BEGIN MATERIAL FOR THE TASK
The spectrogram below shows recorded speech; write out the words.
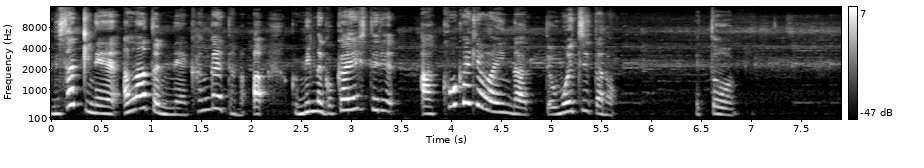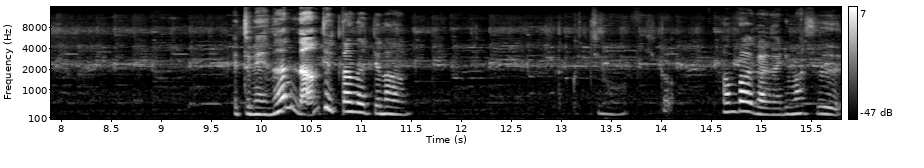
ね、さっきねあの後にね考えたの。あこれみんな誤解してる。あこう書けばいいんだって思いついたの。えっとえっとねなんなんて言ったんだっけな。特徴人。ハンバーガーがあります。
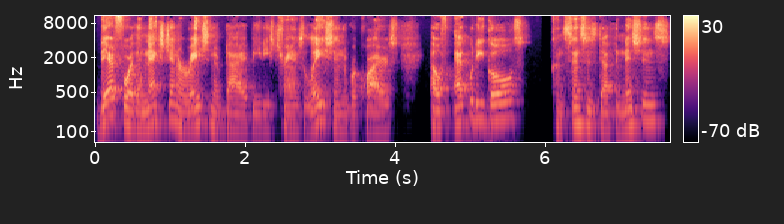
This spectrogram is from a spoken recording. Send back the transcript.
Therefore, the next generation of diabetes translation requires health equity goals, consensus definitions,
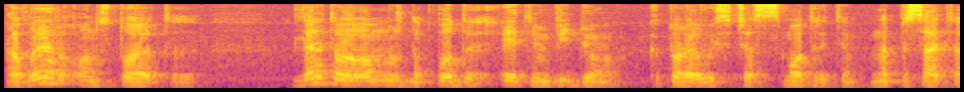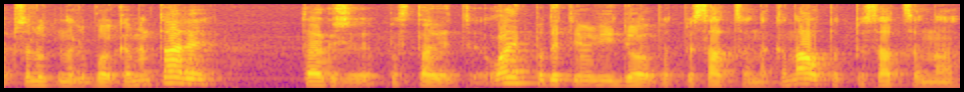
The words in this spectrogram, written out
АВР он стоит. Для этого вам нужно под этим видео, которое вы сейчас смотрите, написать абсолютно любой комментарий. Также поставить лайк под этим видео, подписаться на канал, подписаться на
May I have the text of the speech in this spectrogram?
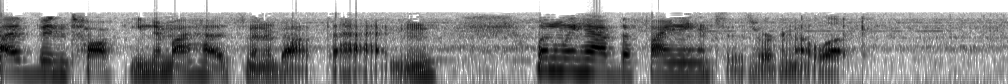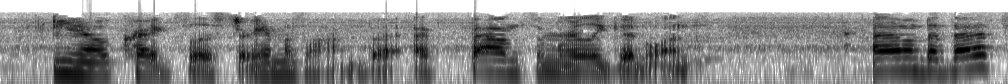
I've been talking to my husband about that and when we have the finances we're going to look you know Craigslist or Amazon but I've found some really good ones. Um, but that's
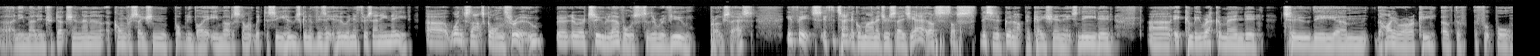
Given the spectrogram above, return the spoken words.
uh, an email introduction, and a, a, conversation probably via email to start with to see who's going to visit who and if there's any need. Uh, once that's gone through, there, there are two levels to the review process. If it's if the technical manager says, yeah, that's, that's this is a good application, it's needed, uh, it can be recommended to the um, the hierarchy of the, the football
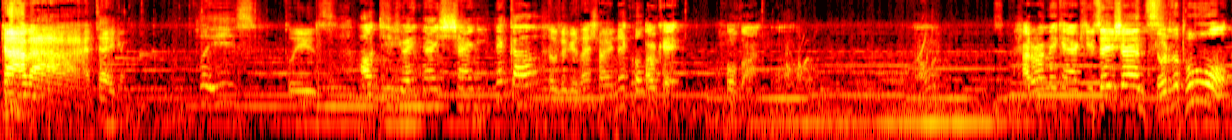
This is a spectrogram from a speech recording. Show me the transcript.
Come on, take him, Please. please. I'll give you a nice shiny nickel. Look at that shiny nickel. Okay, hold on. How do I make accusations? Go to the pool.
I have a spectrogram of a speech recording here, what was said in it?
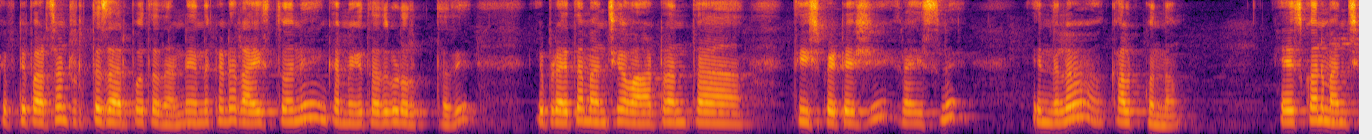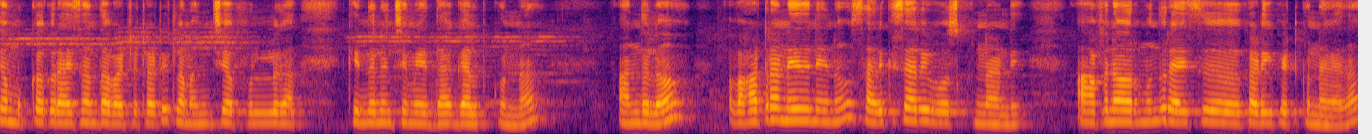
ఫిఫ్టీ పర్సెంట్ ఉడికితే సరిపోతుందండి. ఎందుకంటే రైస్తోని ఇంకా మిగతాది కూడా ఉడుకుతుంది ఇప్పుడైతే మంచిగా వాటర్ అంతా తీసి పెట్టేసి రైస్ని ఇందులో కలుపుకుందాం. వేసుకొని మంచిగా ముక్కకు రైస్ అంతా పట్టేటట్టు ఇట్లా మంచిగా ఫుల్గా కింద నుంచి మీద దాకా కలుపుకున్నా. అందులో వాటర్ అనేది నేను సరికి సరి పోసుకున్నా అండి. హాఫ్ అన్ అవర్ ముందు రైస్ కడిగి పెట్టుకున్నా కదా.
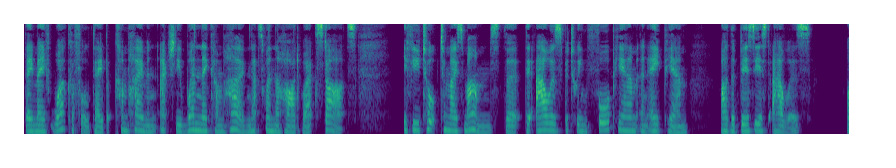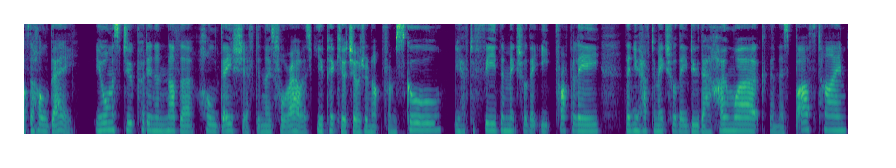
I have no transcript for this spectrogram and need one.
They may work a full day, but come home. And actually, when they come home, that's when the hard work starts. If you talk to most mums, the, the hours between 4 p.m. and 8 p.m. are the busiest hours of the whole day. You almost do put in another whole day shift in those four hours. You pick your children up from school. You have to feed them, make sure they eat properly. Then you have to make sure they do their homework. Then there's bath time,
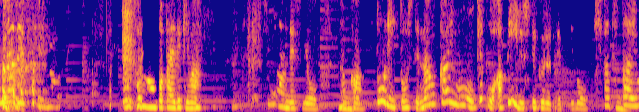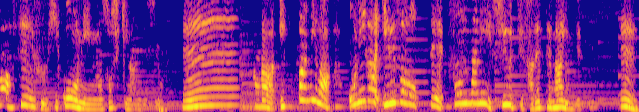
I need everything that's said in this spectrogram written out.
そんなですけど、それもお答えできます。そうなんですよ。なんか、ストーリーとして何回も結構アピールしてくるんですけど、鬼殺隊は政府非公認の組織なんですよ。うーん。だから、一般には鬼がいるぞって、そんなに周知されてないんですよ。うん。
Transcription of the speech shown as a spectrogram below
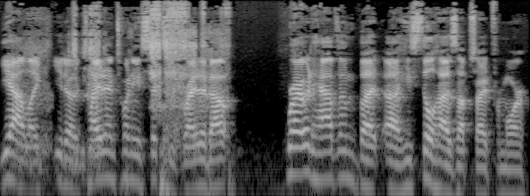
yeah, like you know, tight end twenty six is right about where I would have him, but uh, he still has upside for more.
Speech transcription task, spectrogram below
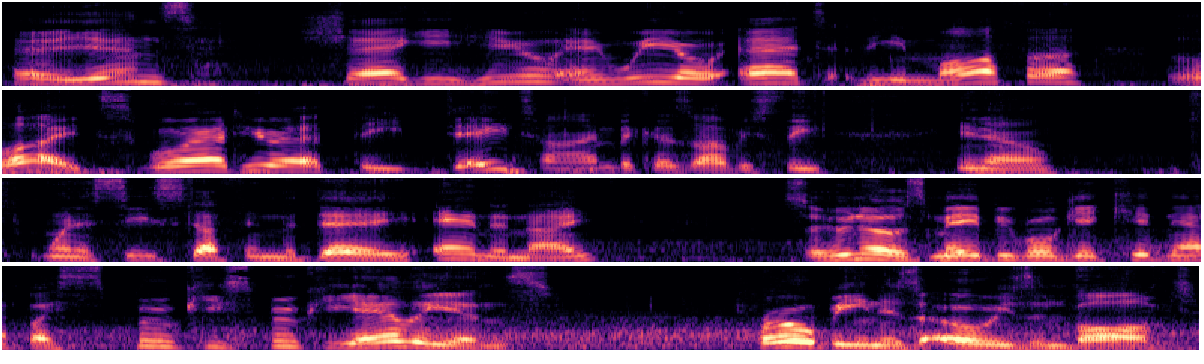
Hey Jens, Shaggy here, and we are at the Marfa Lights. We're out here at the daytime because obviously, you know, want to see stuff in the day and at night. So who knows, maybe we'll get kidnapped by spooky, spooky aliens. Probing is always involved.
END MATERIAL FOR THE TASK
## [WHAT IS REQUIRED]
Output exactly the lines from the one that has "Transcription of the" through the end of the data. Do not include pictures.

## [FINISHED EXERCISE]
Transcription of the speech shown as a spectrogram below
yeah, like you know, tight end twenty six is right about where I would have him, but uh, he still has upside for more.
Speech transcription task, spectrogram below
Hey Jens, Shaggy here, and we are at the Marfa Lights. We're out here at the daytime because obviously, you know, want to see stuff in the day and at night. So who knows, maybe we'll get kidnapped by spooky, spooky aliens. Probing is always involved.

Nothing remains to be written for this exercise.